A law, legally allowing children to work from as early as the age of ten, has been signed in Bolivia this week, making the Latin American country the first nation to legalize child labor. International organizations say it contravenes UN conventions.
The legislation was approved by the Congress earlier this month, with Bolivia's Vice President Alvaro Garcia Linera signing it into law on Thursday. The signature - which didn't come from President Evo Morales due to his absence from the country - officially lowers the age that children can legally work from 14 to 10.
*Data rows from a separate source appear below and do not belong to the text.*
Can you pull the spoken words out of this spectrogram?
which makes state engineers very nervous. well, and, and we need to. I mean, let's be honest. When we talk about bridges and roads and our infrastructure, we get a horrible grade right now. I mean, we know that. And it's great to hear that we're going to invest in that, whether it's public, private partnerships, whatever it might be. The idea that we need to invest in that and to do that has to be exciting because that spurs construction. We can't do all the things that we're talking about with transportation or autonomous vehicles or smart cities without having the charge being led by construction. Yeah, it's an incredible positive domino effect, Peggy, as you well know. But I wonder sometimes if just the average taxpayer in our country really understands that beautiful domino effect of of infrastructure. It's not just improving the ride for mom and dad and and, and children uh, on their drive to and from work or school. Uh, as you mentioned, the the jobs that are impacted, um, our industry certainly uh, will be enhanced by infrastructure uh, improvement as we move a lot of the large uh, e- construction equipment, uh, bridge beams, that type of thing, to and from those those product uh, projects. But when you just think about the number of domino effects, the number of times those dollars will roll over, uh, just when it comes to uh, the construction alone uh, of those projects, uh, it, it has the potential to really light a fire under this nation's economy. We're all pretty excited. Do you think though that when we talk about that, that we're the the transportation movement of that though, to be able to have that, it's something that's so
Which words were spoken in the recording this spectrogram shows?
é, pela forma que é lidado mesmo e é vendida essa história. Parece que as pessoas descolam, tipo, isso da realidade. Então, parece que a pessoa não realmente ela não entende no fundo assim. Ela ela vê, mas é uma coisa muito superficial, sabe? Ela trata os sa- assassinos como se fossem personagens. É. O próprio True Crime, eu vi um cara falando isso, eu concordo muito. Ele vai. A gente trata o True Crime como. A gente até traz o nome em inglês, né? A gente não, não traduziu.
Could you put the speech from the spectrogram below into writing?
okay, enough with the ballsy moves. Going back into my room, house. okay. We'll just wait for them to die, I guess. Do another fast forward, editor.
Under the new legislation, children above the age of 10 will be allowed to become self-employed workers as long as they attend school and have permission from their parents. Those over 12 years old will be permitted to take on contract work, also on terms of parental consent and compulsory school attendance.
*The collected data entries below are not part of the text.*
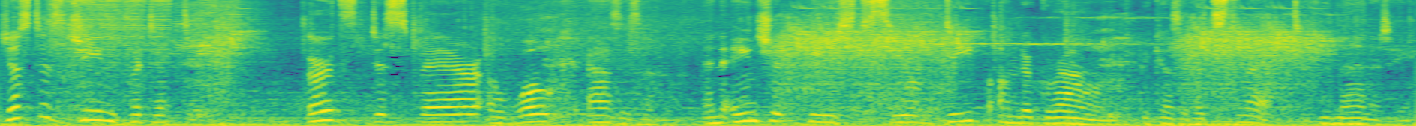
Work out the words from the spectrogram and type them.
Just as Jin predicted, Earth's despair awoke Azazel, an ancient beast sealed deep underground because of its threat to humanity.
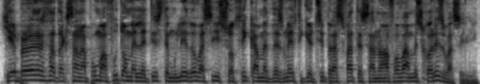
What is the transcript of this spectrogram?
Κύριε Πρόεδρε, θα τα ξαναπούμε αφού το μελετήσετε. Μου λέει εδώ Βασίλη, σωθήκαμε, δεσμεύτηκε ο Τσίπρας, φάτε σαν άφοβα. Μες συγχωρεί, Βασίλη.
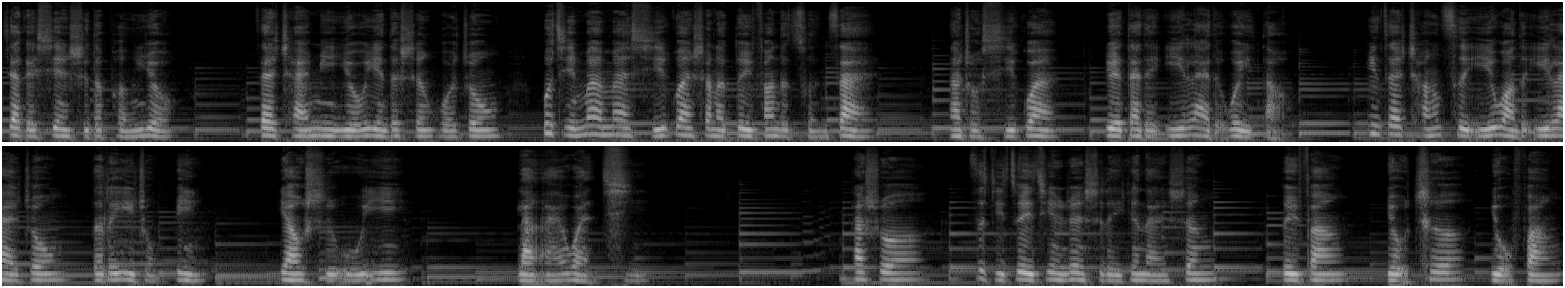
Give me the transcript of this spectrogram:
嫁给现实的朋友。”在柴米油盐的生活中，不仅慢慢习惯上了对方的存在，那种习惯略带的依赖的味道，并在长此以往的依赖中得了一种病，药食无医，懒癌晚期。他说自己最近认识了一个男生，对方有车有房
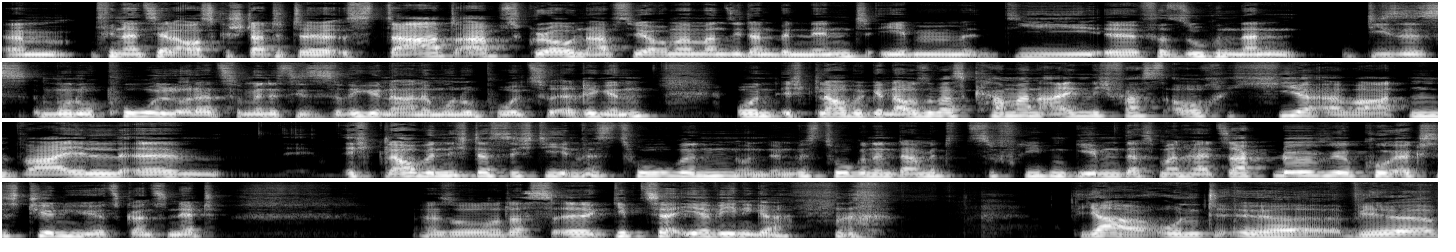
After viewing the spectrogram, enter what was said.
ähm, finanziell ausgestattete Start-ups, Grown-ups, wie auch immer man sie dann benennt, eben die äh, versuchen dann dieses Monopol oder zumindest dieses regionale Monopol zu erringen. Und ich glaube, genau sowas kann man eigentlich fast auch hier erwarten, weil ähm, ich glaube nicht, dass sich die Investoren und Investorinnen damit zufrieden geben, dass man halt sagt, nö, wir koexistieren hier jetzt ganz nett. Also das äh, gibt's ja eher weniger. Ja, und äh, wir,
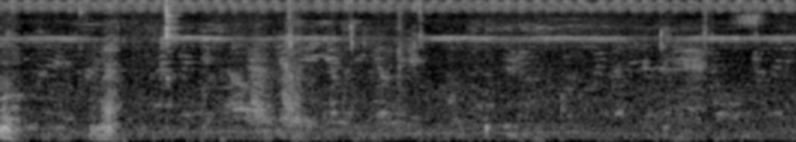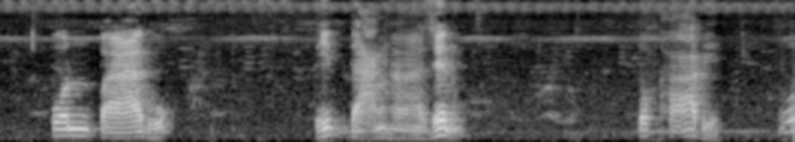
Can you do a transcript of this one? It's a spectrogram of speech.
อืมนะปนปลาดุก ติดด่างหาเส้นตกขาพี่โอ้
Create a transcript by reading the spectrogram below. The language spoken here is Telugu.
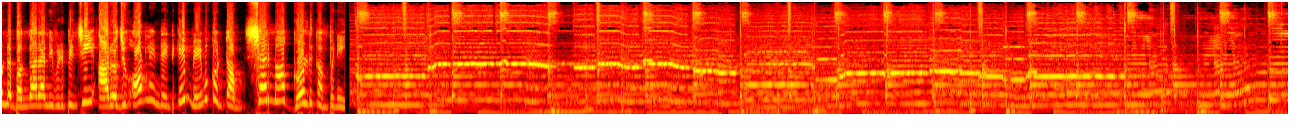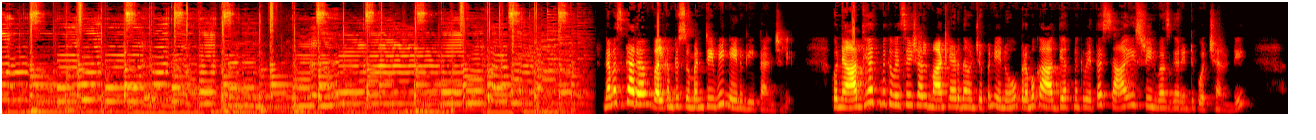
ఉన్న బంగారాన్ని విడిపించి ఆ రోజు ఆన్లైన్ రేటుకే మేము కొంటాం. Sharma gold company. నమస్కారం. Welcome to Suman TV. నేను గీతాంజలి. కొన్ని ఆధ్యాత్మిక విశేషాలు మాట్లాడదామని చెప్పి నేను ప్రముఖ ఆధ్యాత్మికవేత్త సాయి శ్రీనివాస్ గారి ఇంటికి వచ్చానండి.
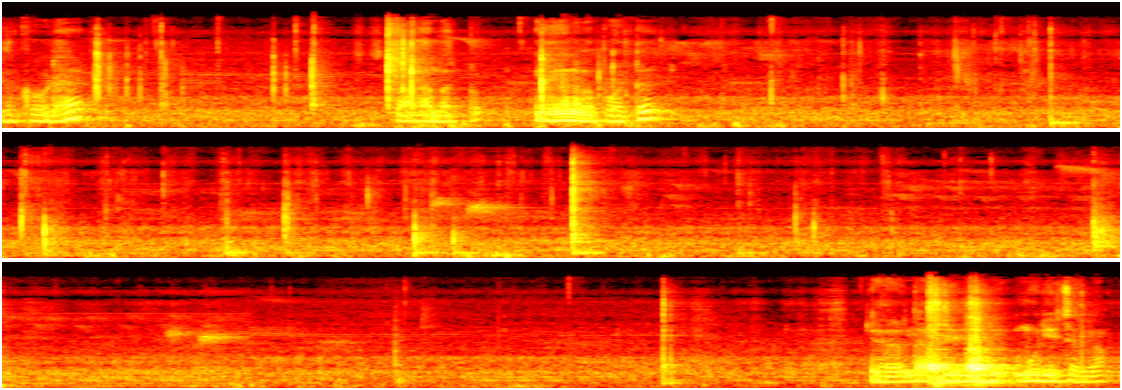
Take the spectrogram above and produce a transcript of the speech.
இது கூட பாதாம் பருப்பு இதையும் நம்ம போட்டு இதை வந்து அப்படியே மூடி மூடி வச்சிடலாம்.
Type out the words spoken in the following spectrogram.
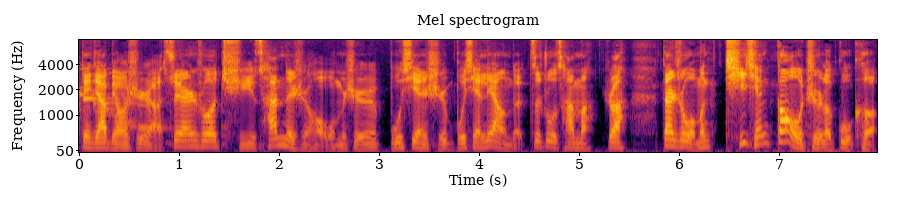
店家表示啊，虽然说取餐的时候我们是不限时不限量的自助餐嘛，是吧？但是我们提前告知了顾客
"The president gave us his support. He also worked as a boy, herding llamas," Rodrigo Medrano, head of the Union of Boy, Girl and Adolescent Workers, told AP. The president has also been quoted in the past saying that "eliminating work for boys and girls would be like eliminating people's social conscience."
Others say the new Bolivian law goes against international regulations - including those in Latin America - and contravenes a UN convention designating 14 as the minimum work age.
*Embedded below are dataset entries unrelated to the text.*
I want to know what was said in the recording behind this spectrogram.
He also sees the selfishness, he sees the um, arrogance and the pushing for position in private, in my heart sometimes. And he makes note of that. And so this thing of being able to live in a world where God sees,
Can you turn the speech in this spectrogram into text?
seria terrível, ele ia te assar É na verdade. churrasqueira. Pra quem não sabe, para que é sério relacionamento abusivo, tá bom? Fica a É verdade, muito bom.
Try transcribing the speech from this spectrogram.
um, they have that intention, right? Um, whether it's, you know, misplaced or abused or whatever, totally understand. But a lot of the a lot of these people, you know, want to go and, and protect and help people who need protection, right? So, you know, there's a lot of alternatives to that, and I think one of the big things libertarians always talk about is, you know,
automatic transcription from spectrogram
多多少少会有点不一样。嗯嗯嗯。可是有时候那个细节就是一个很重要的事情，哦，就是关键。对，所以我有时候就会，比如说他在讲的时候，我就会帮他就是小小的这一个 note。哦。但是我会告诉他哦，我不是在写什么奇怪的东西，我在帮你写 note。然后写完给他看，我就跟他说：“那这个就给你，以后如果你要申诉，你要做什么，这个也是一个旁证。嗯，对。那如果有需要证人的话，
"The new law runs against the regional current,” commented Carmen Moreno, an International Labor Organization (ILO) official, saying that "Mexico has set 15 as the minimum age and Chile age 16".
Jo Becker, the children's rights advocacy director at New York-based Human Rights Watch, says “Bolivia's move is out of step with the rest of the world," adding that "child labor may be seen as a short-term solution to economic hardship, but is actually a cause of poverty."
Bolivian officials say there is no alternative to the move in a society where half the population is poor and a large percentage of the adolescent population has to work anyway. It is hoped that adding another wage to a family’s income could alleviate many families' financial burdens.
"Child labor already exists in Bolivia and it's difficult to fight it. Rather than persecute it, we want to protect the rights and guarantee the labor security of children," one of the bill's sponsors senator Adolfo Mendoza told AP.
Jo Becker argues that people who start work as children end up with less education and lower earnings as adults. It then becomes a catch-22, as such families will most likely have to send their own children to work early.
More than 500,000 children already work to supplement the family income in Bolivia, according to the United Nations Children's Fund (Unicef). A 2008 study done by the ILO and Bolivian government found that 850,000 children between the age of five and 17 were working in the country.
Nearly nine in ten were in the worst kinds of jobs, including sugar cane harvesting and underground mining.